A federal magistrate judge issued a noteworthy decision yesterday in Mwani v. Al Qaeda—a case filed several years ago by victims of the 1998 truck bombing of the U.S. Embassy in Nairobi, Kenya. Six Kenyan nationals alleged jurisdiction under the Alien Tort Statute (ATS) and asserted claims for wrongful death, assault, and battery. The court found Al Qaeda liable on two of the claims and awarded compensatory and punitive damages.
Two aspects of the decision seem significant. First, the court reaffirmed a prior holding that jurisdiction was appropriate even under the Supreme Court’s decision in Kiobel v. Royal Dutch Petroleum, which established that ATS jurisdiction is available only for claims that “touch and concern the territory of the United States” with “sufficient force” to displace the presumption against the extraterritorial application of U.S. law. The magistrate judge concluded that Mwani satisfied Kiobel because Al Qaeda carried out part of the planning within the United States and directed the attack against the U.S. Embassy and its employees.
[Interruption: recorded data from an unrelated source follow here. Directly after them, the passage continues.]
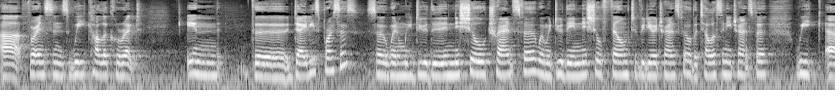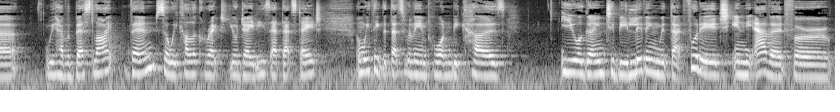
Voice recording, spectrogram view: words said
Uh, for instance, we color correct in the dailies process. So when we do the initial transfer, when we do the initial film to video transfer, or the telecine transfer, we uh, we have a best light then, so we color correct your dailies at that stage, and we think that that's really important because you are going to be living with that footage in the Avid for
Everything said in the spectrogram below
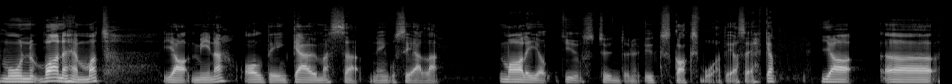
mun vanhemmat ja minä oltiin käymässä niin kuin siellä. Mä olin jo just syntynyt yksi, kaksivuotias ehkä. Ja öö,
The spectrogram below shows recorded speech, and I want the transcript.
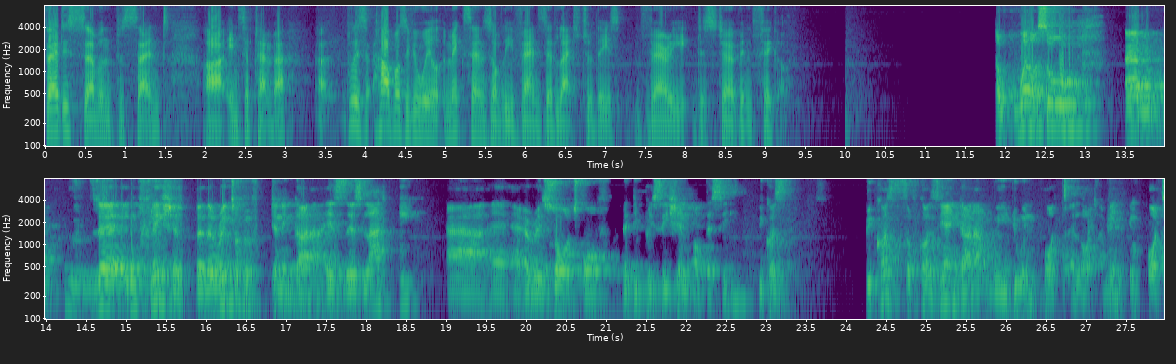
37% uh, in September. Uh, please help us, if you will, make sense of the events that led to this very disturbing figure. Uh, well, so um, the inflation, the, the, rate of inflation in Ghana is, is largely uh, a, a, result of the depreciation of the cedi because because of course here in Ghana we do import a lot. I mean, import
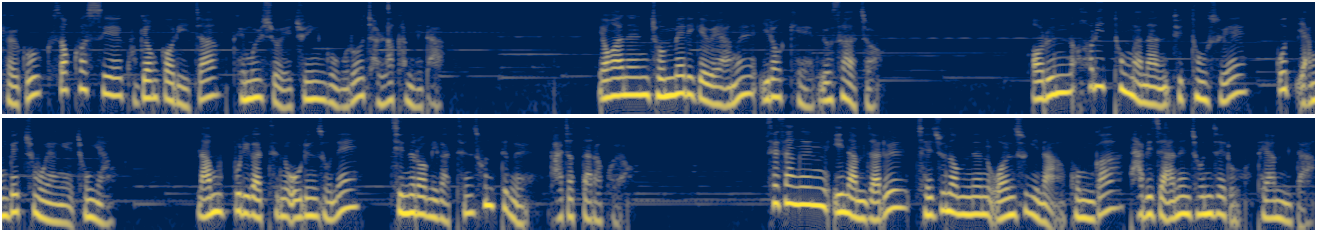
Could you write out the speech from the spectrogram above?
결국 서커스의 구경거리이자 괴물쇼의 주인공으로 전락합니다. 영화는 존 메릭의 외양을 이렇게 묘사하죠. 어른 허리통만한 뒤통수에 꽃 양배추 모양의 종양, 나무 뿌리 같은 오른손에 지느러미 같은 손등을 가졌다라고요. 세상은 이 남자를 재주 넘는 원숭이나 곰과 다르지 않은 존재로 대합니다.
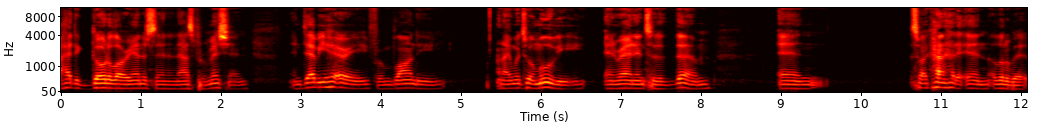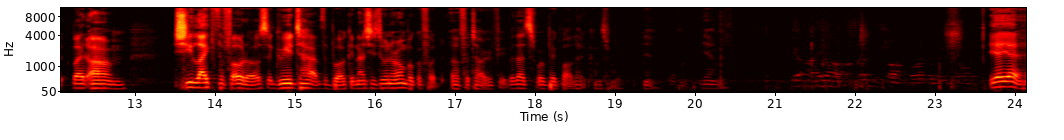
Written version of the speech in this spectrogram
I had to go to Laurie Anderson and ask permission. And Debbie Harry from Blondie and I went to a movie and ran into them. And so I kind of had it in a little bit. But um, she liked the photos, agreed to have the book, and now she's doing her own book of, of photography. But that's where Big Bald Head comes from. Yeah, yeah. Yeah, yeah,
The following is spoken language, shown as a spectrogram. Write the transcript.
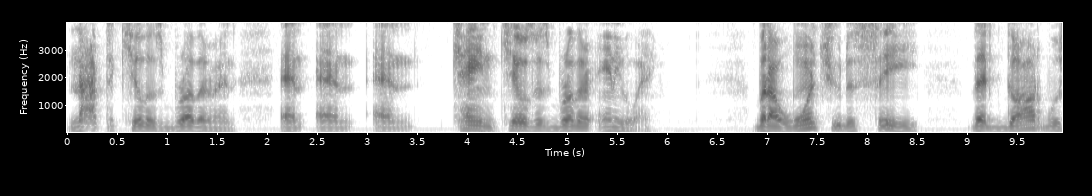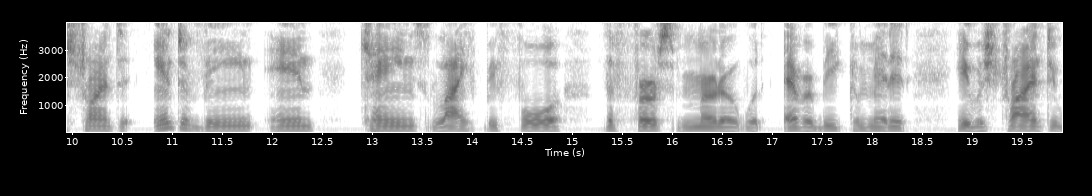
not to kill his brother, and and and and Cain kills his brother anyway. But I want you to see that God was trying to intervene in Cain's life before the first murder would ever be committed. He was trying to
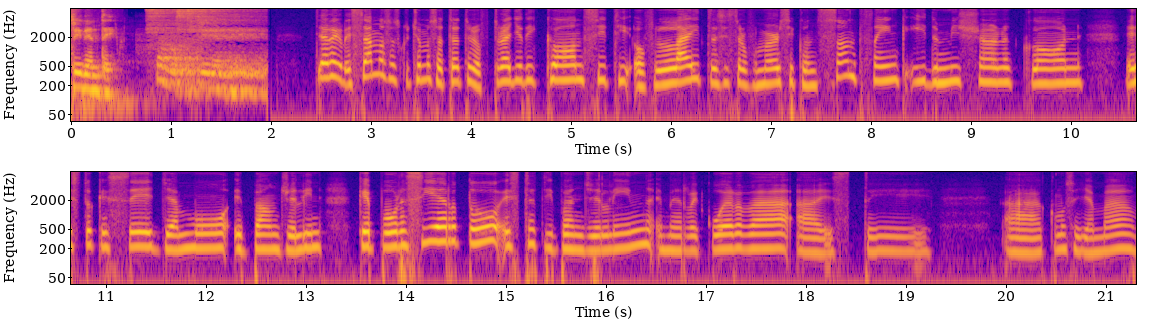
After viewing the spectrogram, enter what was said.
Estridente. Ya regresamos, escuchamos a Theater of Tragedy con City of Light, The Sister of Mercy con Something y The Mission con esto que se llamó Evangeline, que por cierto, esta Evangeline me recuerda a este, a, ¿cómo se llama?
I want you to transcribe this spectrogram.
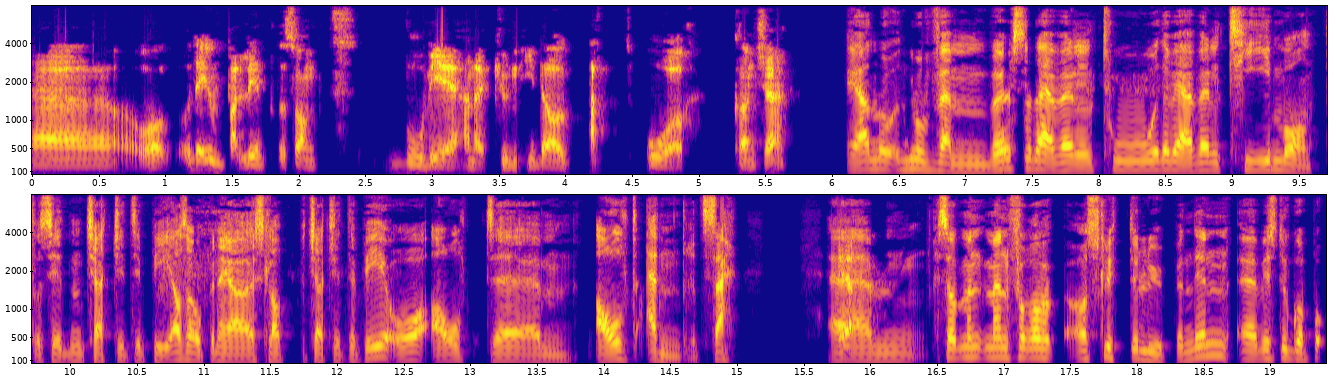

It’s fairly common for an ATS case not to survive Kiobel these days, but the conclusion here seems reasonable. Read more »